In particular, restaurant payrolls dropped by a whopping 105,000, almost twice the magnitude of the monthly decline seen in the wake of Katrina. Restaurant workers are more likely than most to drop off the payroll count for a month because they engage in shift work, which means they only get paid when they actually work (the BLS only counts a worker in its payroll tally if they were paid during the survey reference period).

Several other categories that could logically have been expected to see weakness due to the storms were modestly lower than prior months as well. Anecdotal reports indicate that demand for labor remains strong, so payrolls should bounce back sharply in October.

The second big surprise was a surge in average hourly earnings. For much of this year, anecdotal reports and surveys have pointed to a very tight labor market and building upward pressure on wages, but the aggregate data on hourly pay has been puzzlingly soft.

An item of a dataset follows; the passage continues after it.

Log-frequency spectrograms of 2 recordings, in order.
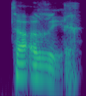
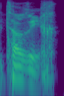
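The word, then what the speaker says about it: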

However, the entire wage picture changed in the blink of an eye this morning. The July wage advance was revised from 0.3 percent to 0.5 percent, and the August increase was nudged higher from 0.1 percent to 0.2 percent.

To top it off, wages shot up by 0.5 percent in September, though, to be fair, the effects of the hurricanes may have boosted last month’s rise. Still, the upward revisions to July and August were certainly not impacted by Harvey or Irma, and it is hard to imagine that September’s surge was inflated by more than one-tenth.

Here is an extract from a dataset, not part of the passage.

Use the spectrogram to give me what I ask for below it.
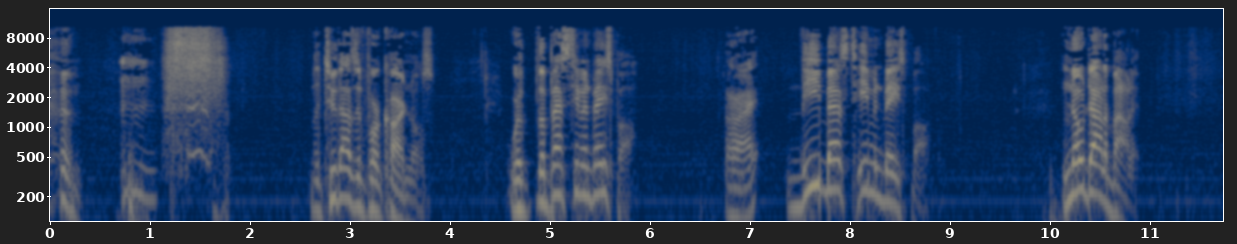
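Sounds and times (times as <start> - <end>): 
speech: 0.1 - 1.3, 2.6 - 4.0, 4.6 - 5.9, 6.8 - 8.9, 10.1 - 11.0
brief grunting vocal sounds: 0.8 - 1.1
forceful nose blow: 1.1 - 1.9.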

In any case, the year-over-year advance in average hourly earnings, which was reported as 2.5 percent a month ago, accelerated all the way to 2.9 percent, matching the cycle high seen late last year. Thus, while we may see a slight pullback in October, once the hurricanes’ impacts have waned, the bulk of the wage pickup appears likely to reflect strong underlying fundamentals.

Finally, the unemployment rate declined by two-tenths of a percentage point to 4.2 percent, the lowest reading since 2001. The Labor Department noted that it did not believe the hurricanes had any impact on the jobless figure (unlike for the payroll survey, the household survey, which is used to derive the unemployment rate, counts people as employed as long as they say they have a job, i.e., whether they actually get paid in the month or not).

The household survey gauge of employment surged by over 900,000 last month, while the labor force expanded by over half a million. Thus, the data continue to show that the labor market is tightening, and if any “slack” remains at this point, it is minimal.

I would expect unemployment to drop below 4 percent at some point next year, a mark that has rarely been seen (only two relatively brief stints over the past 50 years).

So, the bottom line from today’s data is that while there is plenty of short-term noise associated with the hurricanes, the report underscores that the underlying picture remains strong. Labor demand is robust, the pool of available workers has dwindled and as a result, wages are beginning to accelerate.

The economy is certainly not overheating yet, but the labor market is headed in that direction.

Stephen Stanley is the chief economist for Amherst Pierpont Securities, a broker dealer providing institutional and middle-market clients with access to fixed-income products.